(Dataset entries)

● ● ●

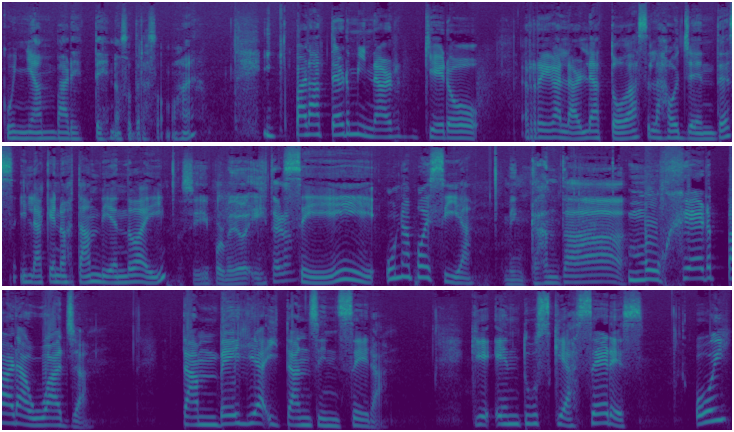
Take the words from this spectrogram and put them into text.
Cuñambaretes nosotras somos, ¿eh? Y para terminar, quiero regalarle a todas las oyentes y las que nos están viendo ahí, Sí, por medio de Instagram. sí, una poesía. Me encanta. Mujer paraguaya, tan bella y tan sincera, que en tus quehaceres hoy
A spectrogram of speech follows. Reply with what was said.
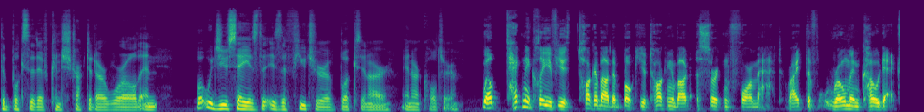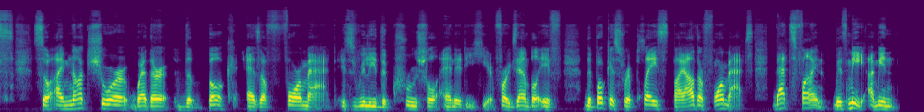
the books that have constructed our world, and what would you say is the is the future of books in our in our culture? Well, technically, if you talk about a book, you're talking about a certain format, right? The Roman Codex. So I'm not sure whether the book as a format is really the crucial entity here. For example, if the book is replaced by other formats, that's fine with me. I mean,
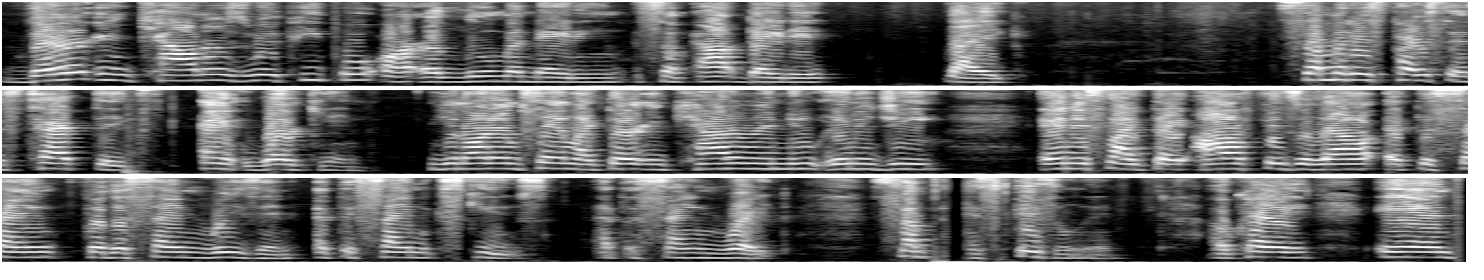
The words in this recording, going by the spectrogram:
their encounters with people are illuminating some outdated, like, some of this person's tactics ain't working. You know what I'm saying? Like they're encountering new energy and it's like they all fizzle out at the same for the same reason, at the same excuse, at the same rate. Something is fizzling okay? And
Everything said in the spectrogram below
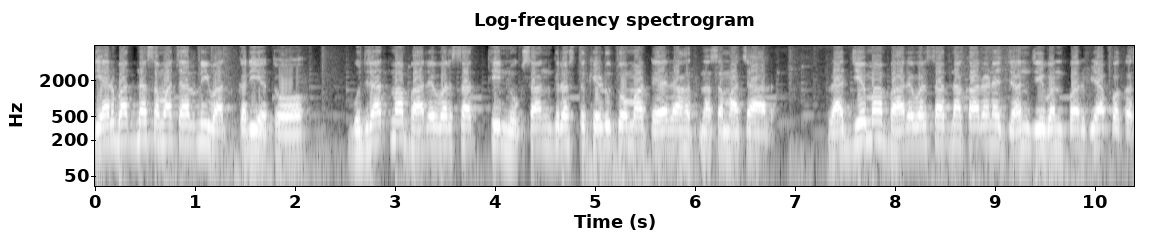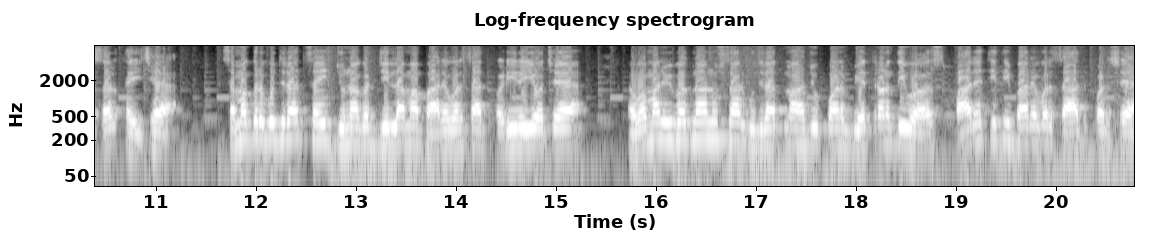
ત્યારબાદના સમાચારની વાત કરીએ તો, ગુજરાતમાં ભારે વરસાદથી નુકસાનગ્રસ્ત ખેડૂતો માટે રાહતના સમાચાર. રાજ્યમાં ભારે વરસાદના કારણે જનજીવન પર વ્યાપક અસર થઈ છે. સમગ્ર ગુજરાત સહિત જુનાગઢ જિલ્લામાં ભારે વરસાદ પડી રહ્યો છે. હવામાન વિભાગના અનુસાર ગુજરાતમાં હજુ પણ બે ત્રણ દિવસ ભારેથી ભારે વરસાદ પડશે.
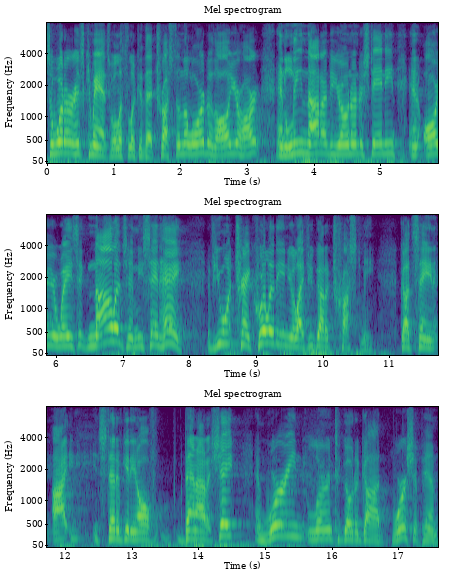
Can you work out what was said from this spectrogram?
So, what are his commands? Well, let's look at that. Trust in the Lord with all your heart and lean not unto your own understanding. In all your ways, acknowledge him. He's saying, hey, if you want tranquility in your life, you've got to trust me. God's saying, I, instead of getting all bent out of shape and worrying, learn to go to God, worship him,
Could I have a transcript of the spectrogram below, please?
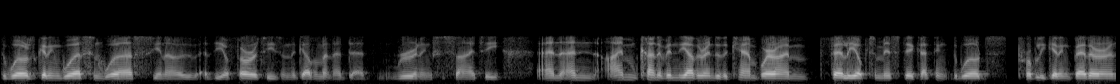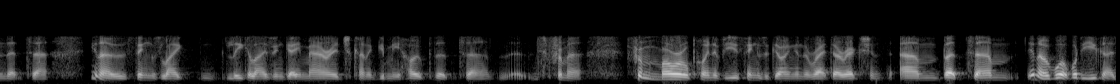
the world's getting worse and worse. You know, the authorities and the government are, are ruining society, and and I'm kind of in the other end of the camp where I'm fairly optimistic. I think the world's probably getting better, and that uh, you know things like legalizing gay marriage kind of give me hope that uh, from a from a moral point of view, things are going in the right direction. Um, but um, you know, what what do you guys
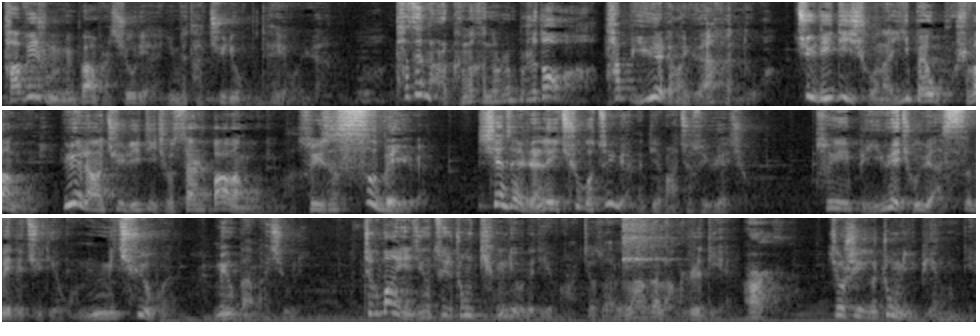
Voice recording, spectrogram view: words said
它为什么没办法修理啊？因为它距离我们太遥远了。它在哪儿？可能很多人不知道啊。它比月亮远很多，距离地球呢一百五十万公里，月亮距离地球三十八万公里嘛，所以是四倍远。现在人类去过最远的地方就是月球，所以比月球远四倍的距离我们没去过，没有办法修理。这个望远镜最终停留的地方叫做拉格朗日点二，就是一个重力平衡点。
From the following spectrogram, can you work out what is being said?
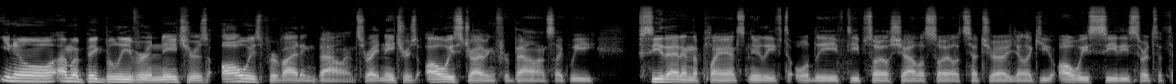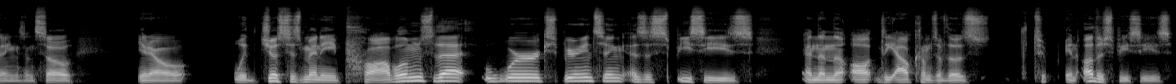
you know, I'm a big believer in nature is always providing balance, right? Nature is always striving for balance. Like we see that in the plants, new leaf to old leaf, deep soil, shallow soil, etc. You know, like you always see these sorts of things, and so, you know, with just as many problems that we're experiencing as a species, and then the all, the outcomes of those to, in other species,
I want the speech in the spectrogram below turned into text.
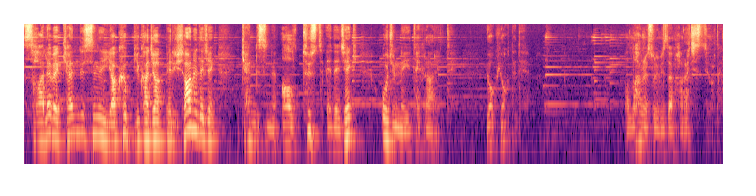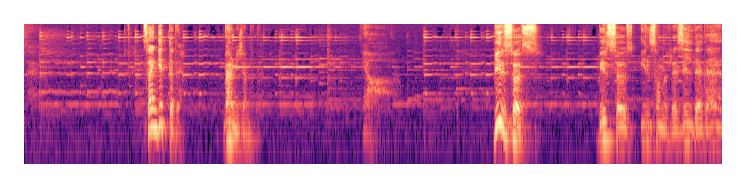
Salebe kendisini yakıp yıkacak, perişan edecek, kendisini alt üst edecek o cümleyi tekrar etti. Yok yok dedi. Allah'ın Resulü bizden haraç istiyor dedi. Sen git dedi. Vermeyeceğim dedi. Ya. Bir söz. Bir söz insanı rezil de eder,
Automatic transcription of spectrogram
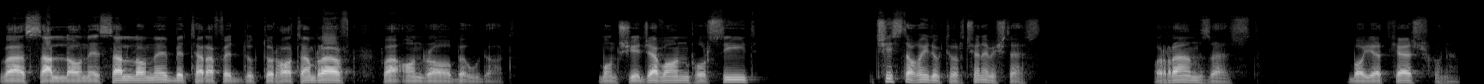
و سلانه سلانه به طرف دکتر حاتم رفت و آن را به او داد. منشی جوان پرسید چیست آقای دکتر چه نوشته است؟ رمز است. باید کشف کنم.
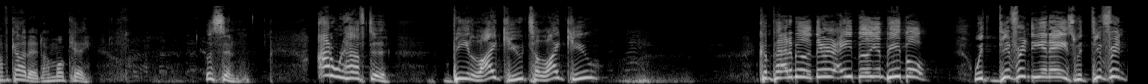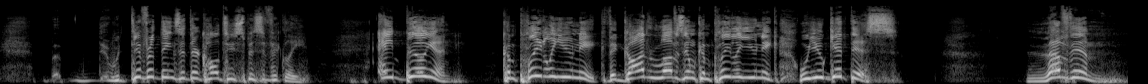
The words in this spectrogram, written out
I've got it. I'm okay. Listen, I don't have to be like you to like you. Compatibility. There are eight billion people with different DNAs, with different with different things that they're called to specifically. A billion, completely unique. That God loves them completely unique. Will you get this? Love them.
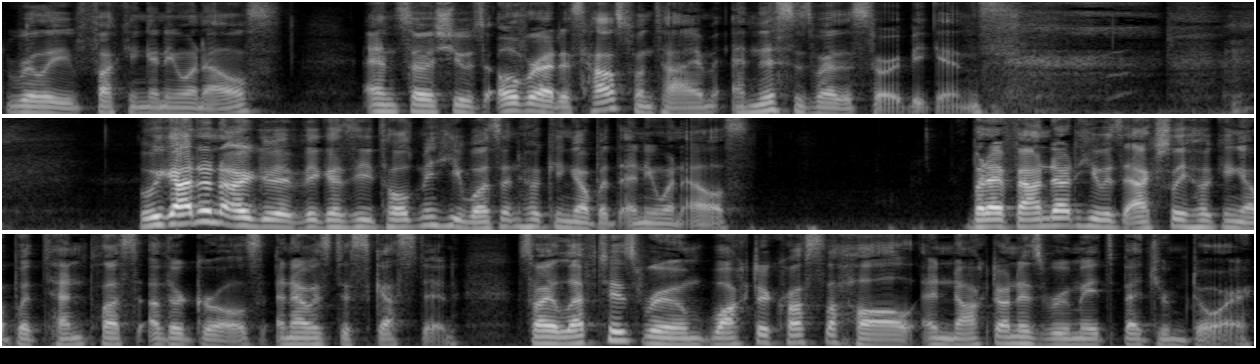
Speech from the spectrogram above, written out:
really fucking anyone else. And so she was over at his house one time, and this is where the story begins. we got an argument because he told me he wasn't hooking up with anyone else. But I found out he was actually hooking up with 10 plus other girls, and I was disgusted. So I left his room, walked across the hall, and knocked on his roommate's bedroom door.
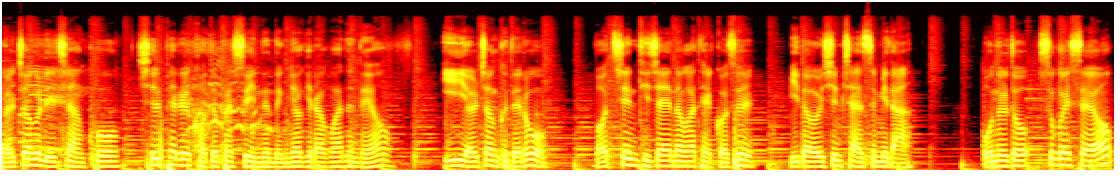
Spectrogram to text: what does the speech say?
열정을 잃지 않고 실패를 거듭할 수 있는 능력이라고 하는데요. 이 열정 그대로 멋진 디자이너가 될 것을 믿어 의심치 않습니다. 오늘도 수고했어요.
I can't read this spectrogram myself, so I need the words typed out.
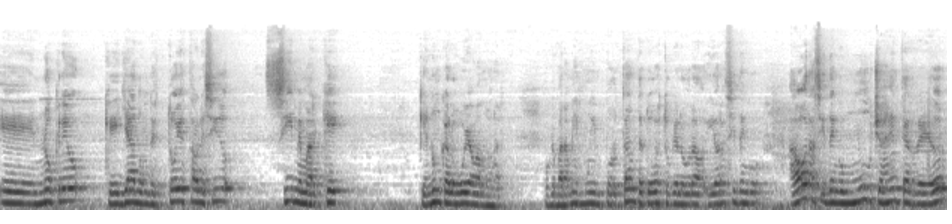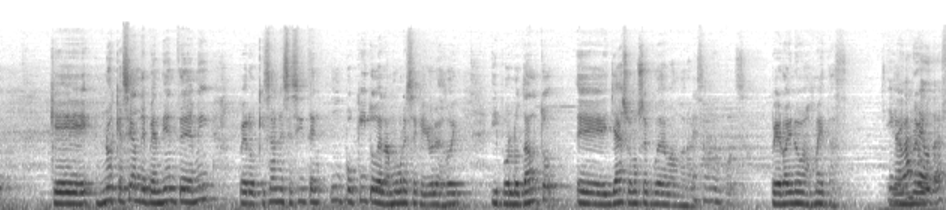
no creo que ya donde estoy establecido, sí me marqué que nunca lo voy a abandonar. Porque para mí es muy importante todo esto que he logrado. Y ahora sí tengo, ahora sí tengo mucha gente alrededor que no es que sean dependientes de mí, pero quizás necesiten un poquito del amor ese que yo les doy. Y por lo tanto, eh, ya eso no se puede abandonar. Eso es un impulso. Pero hay nuevas metas. Y nuevas nuevos- deudas.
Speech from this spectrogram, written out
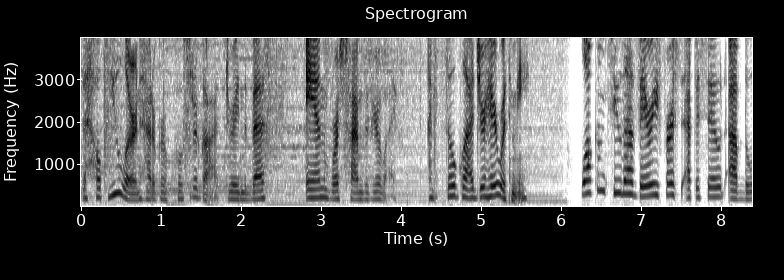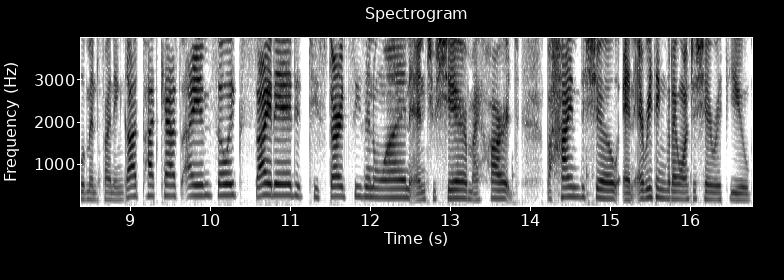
to help you learn how to grow closer to God during the best and worst times of your life. I'm so glad you're here with me. Welcome to the very first episode of the Women Finding God podcast. I am so excited to start season one and to share my heart behind the show and everything that I want to share with you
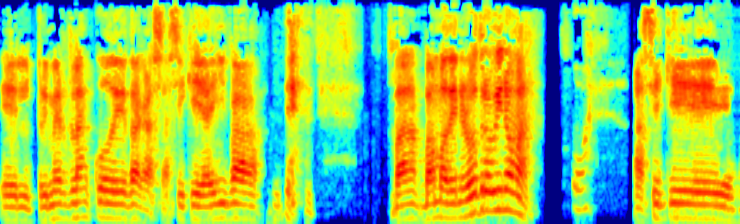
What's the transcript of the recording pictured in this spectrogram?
el primer blanco de Dagas. Así que ahí va, va, vamos a tener otro vino más. Así que,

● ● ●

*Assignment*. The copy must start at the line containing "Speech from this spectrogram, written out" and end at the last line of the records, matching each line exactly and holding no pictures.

*Output for this task*.
Speech from this spectrogram, written out
to help you learn how to grow closer to God during the best and worst times of your life. I'm so glad you're here with me. Welcome to the very first episode of the Women Finding God podcast. I am so excited to start season one and to share my heart behind the show and everything that I want to share with you
What's the transcript of the recording pictured in this spectrogram?
el primer blanco de Dagas. Así que ahí va, va, vamos a tener otro vino más. Así que,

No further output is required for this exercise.